Rose blossoms: One less-publicized decision the Indians are looking to make in camp revolves around the third catcher's spot.

If Ryan Garko is on the club, he'd fill in at catcher only in an emergency role. But the real third catcher, used as the first line of defense in the event of an injury to Victor Martinez or Kelly Shoppach, will be the starting backstop at Triple-A Buffalo.

Thus far, non-roster invitee Mike Rose looks like the favorite for that job. The 30-year-old Rose has spent time in the Minor League systems of the Astros, Red Sox, Diamondbacks, Royals, A's, Dodgers, Devil Rays and Cardinals. He saw limited time in the bigs with the A's in '04, Dodgers in '05 and Cards in '06.

The Indians are evaluating Rose more from a defensive standpoint. But it's been hard to ignore his early numbers in Grapefruit League play. In his first five at-bats, the switch-hitting Rose cranked out four doubles and three RBIs.

"He's shown some bat speed from both sides of the plate," Wedge said. "He has a little juice, too."

The kids are all right: Right-handers Adam Miller and J.D. Martin and left-handers Aaron Laffey, Scott Lewis and Chuck Lofgren aren't in camp competing for a roster spot. But that doesn't mean pitching coach Carl Willis hasn't paid a careful eye to each of them.

What jumps out at Willis about the youngsters is their comfort level in big-league camp. If they're in awe of their surroundings, they haven't shown it.

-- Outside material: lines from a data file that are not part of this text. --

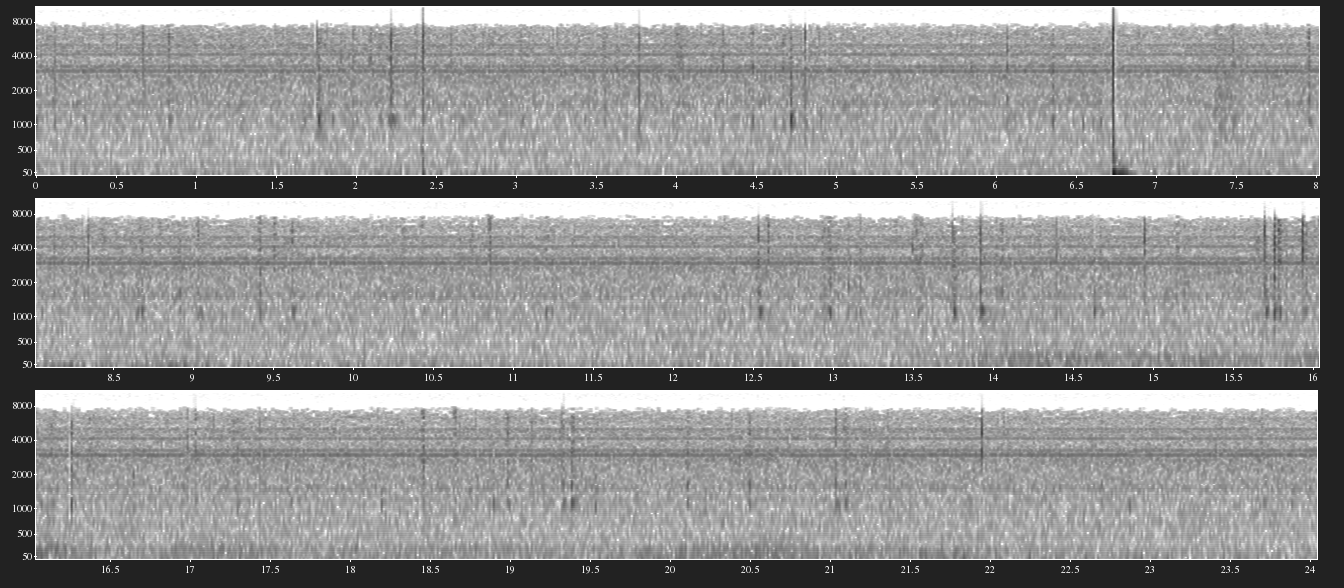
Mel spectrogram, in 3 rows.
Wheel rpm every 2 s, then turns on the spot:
0, 0, 0, 0, 0, 0, 0, 0, 0, 0, 0, 0.
none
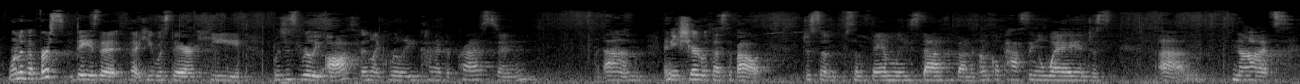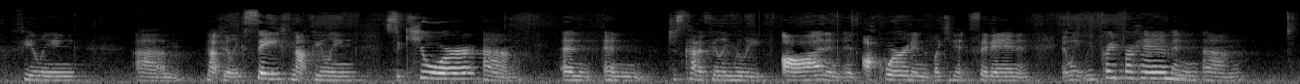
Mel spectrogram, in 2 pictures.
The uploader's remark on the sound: This podcast was recorded at the 2014 VJN Conference: Kingdom Justice, Vineyard Values.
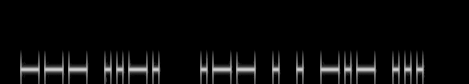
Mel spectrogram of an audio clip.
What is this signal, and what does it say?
Morse code, heard as a keyed tone, about 20 wpm, 700 Hz. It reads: OF WEEKS
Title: Sets of 5 Words Encore2 20wpm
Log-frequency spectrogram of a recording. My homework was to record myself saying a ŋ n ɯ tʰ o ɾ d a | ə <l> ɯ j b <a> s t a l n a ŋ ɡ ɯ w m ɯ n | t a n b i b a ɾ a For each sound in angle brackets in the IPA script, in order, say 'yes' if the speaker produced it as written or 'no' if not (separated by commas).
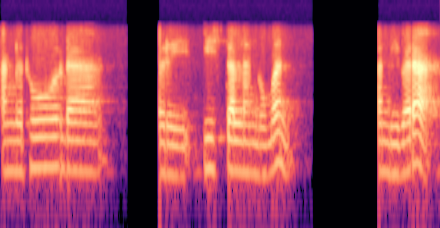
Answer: no, no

"They're all comfortable enough to the point where they're able to say, 'I need a day,' or 'I'd like to throw a little more,'" Willis said. "That comes from them coming up in the organization and knowing what to expect and what we expect."

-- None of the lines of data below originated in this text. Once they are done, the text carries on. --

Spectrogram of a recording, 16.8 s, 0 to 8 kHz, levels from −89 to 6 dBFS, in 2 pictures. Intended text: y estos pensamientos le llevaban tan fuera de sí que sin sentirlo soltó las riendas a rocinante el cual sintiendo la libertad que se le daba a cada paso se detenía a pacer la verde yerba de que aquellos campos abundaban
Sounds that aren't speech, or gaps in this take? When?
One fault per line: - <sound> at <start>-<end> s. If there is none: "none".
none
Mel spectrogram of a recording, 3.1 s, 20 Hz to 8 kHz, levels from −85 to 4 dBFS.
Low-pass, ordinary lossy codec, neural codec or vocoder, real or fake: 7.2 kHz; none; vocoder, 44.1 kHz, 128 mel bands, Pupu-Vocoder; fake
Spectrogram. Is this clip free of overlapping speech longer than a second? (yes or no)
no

Tribe tidbits: Left-hander Cliff Lee has played catch the last two days and should be ready to throw off a mound by Thursday. Lee was scratched from a scheduled start against the Phillies last Friday because of a strained right abdominal muscle, but, to this point, the injury does not appear to be serious. ... will host two live chat sessions this week. Dellucci will chat with fans Tuesday at 11:30 a.m. ET, and second baseman Josh Barfield will chat Thursday at 11:30 a.m. ... Through four exhibition games, Indians catchers were batting a combined .706 (12-for-17) with six runs scored, five doubles, two homers and eight RBIs. Martinez, Shoppach and Rose had produced just two outs out of the starting catching position. ... Single-game tickets for the 2007 home schedule are now on sale on Fans can also purchase Pepsi Six Pack bulk-ticket plans for as low as $42.

On deck: Chain of Lakes Park figures to be jam-packed with fans when the Tribe hosts the Yankees at 1:05 p.m. ET on Tuesday. Right-hander Fausto Carmona will make his second start of the spring opposite right-hander Chien-Ming Wang. Borowski, Hernandez, Cabrera, Aaron Laffey, Brian Sikorski and Tony Sipp are also scheduled to throw for the Indians.

Anthony Castrovince is a reporter for This story was not subject to the approval of Major League Baseball or its clubs.